Recognize national pollinator week
The role of pollinators and perennial flowers is so integral to the health of the earth’s food production that since 2007, a week in June has been designated to celebrate their contributions. National Pollinator Week for 2019 is June 17 – 23. Among the 200,000 insect species of pollinators are bees, butterflies, beetles, and flies, which help support the agricultural ecosystem. In addition to insects, there are more than 1,000 vertebrates such as birds, bats, and small mammals responsible for pollinating plants. It is essential to our own survival that we all help create a supportive habitat to reverse the decline of pollinators.
Busy as bees
Most flowering plants need the help of pollinators to reproduce and honey bees are an important part of the process. You’ve witnessed their buzzing in a garden, busily extracting nectar from the flower blossoms. Not only are they grabbing a meal for themselves, they’re collecting pollen on their bodies and fertilizing the next flower they visit, thereby contributing to a new generation of plants. The Pollinator Partnership has a great technical illustration of how the plant fertilization process works.
Pollinators struggle to survive
Many pollinator populations are in crisis. You’ve probably heard most about unsustainable losses (around 30 percent) of honey bees, as well as Monarch butterflies, whose numbers have declined 90 percent over the past 20 years. There are numerous, complex reasons for their shrinking numbers, but ranking at the top are:
- Fewer feeding and nesting habitats
- Pollution and climate change
- Misuse of pesticides and other chemicals
How you can curb pollinator decline
While curing disease and changing the course of the climate are daunting to most of us, there are important actions you can take to encourage a healthy pollinator population.
A portion of your yard can become an inviting habitat. Create a garden with native flowers and grasses that provide pollen and nectar—nourishing foods for bees and butterflies. Grow milkweed as a host for caterpillars, so they have a chance to develop into a Monarch.
For help, consult with Jeff Davis, Rock Solid’s landscape designer, for recommendations on the types of nectar-rich plants that offer pollinators continuous blooms throughout the growing season.

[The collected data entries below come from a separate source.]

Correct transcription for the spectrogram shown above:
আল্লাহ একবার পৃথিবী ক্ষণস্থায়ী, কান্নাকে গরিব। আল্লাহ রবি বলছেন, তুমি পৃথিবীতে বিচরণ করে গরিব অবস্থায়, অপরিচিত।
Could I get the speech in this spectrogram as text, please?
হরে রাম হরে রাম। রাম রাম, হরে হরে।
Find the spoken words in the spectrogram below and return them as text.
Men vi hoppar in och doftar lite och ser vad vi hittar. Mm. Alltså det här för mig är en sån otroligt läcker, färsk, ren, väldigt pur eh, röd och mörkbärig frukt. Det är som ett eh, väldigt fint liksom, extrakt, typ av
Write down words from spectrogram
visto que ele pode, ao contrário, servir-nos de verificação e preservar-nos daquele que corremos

The landscape professionals at Rock Solid can advise on the safest use of pesticides, if an application is necessary.
Creating a habitat for pollinators is not only good for the food supply ecosystem; it provides a beautiful, enchanting spot of nature for all species to enjoy.
For more information on pollinators:

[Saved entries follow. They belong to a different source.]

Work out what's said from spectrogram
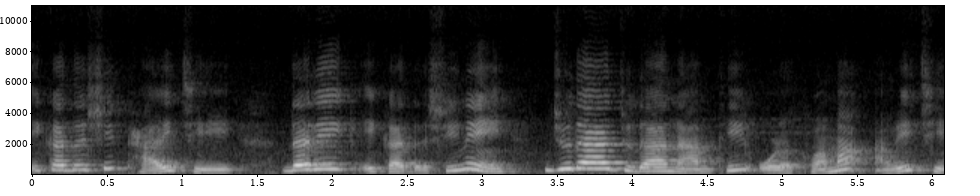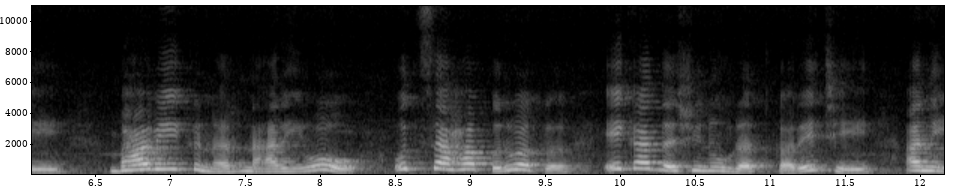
એકાદશી થાય છે. દરેક એકાદશીને જુદા જુદા નામથી ઓળખવામાં આવે છે. ભાવિક નરનારીઓ ઉત્સાહપૂર્વક એકાદશીનું વ્રત કરે છે અને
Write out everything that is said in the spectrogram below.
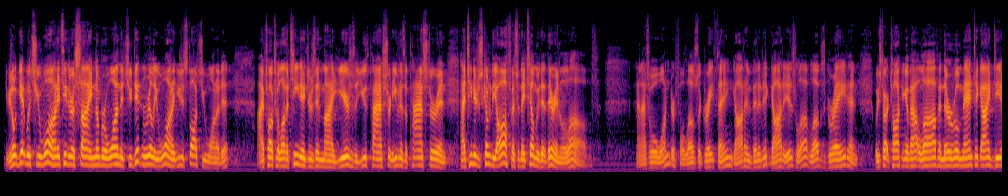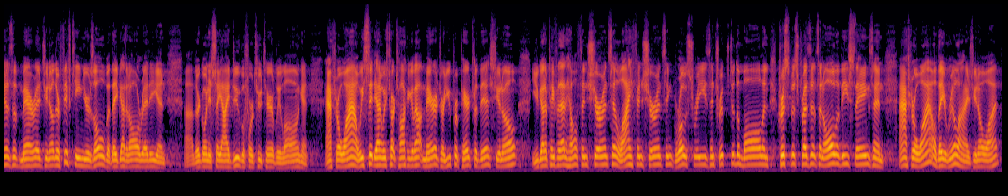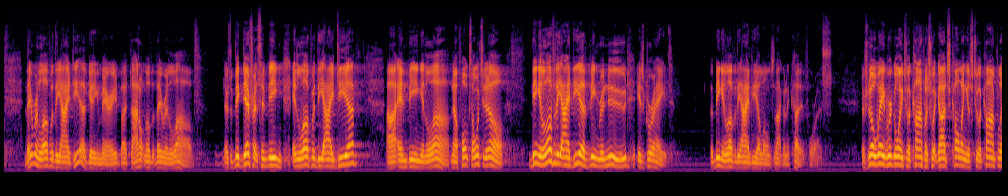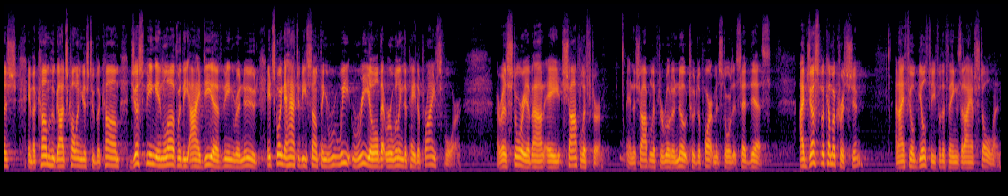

- US Fish and Wildlife Service
- University of Minnesota Bee Lab
- Pollination Fast Facts
- Minnesota Board of Water & Soil Resources
- Bee Facts on Stings
Want to create a home garden to attract pollinators? Contact Rock Solid to get started.
Give us a call: 763-398-0739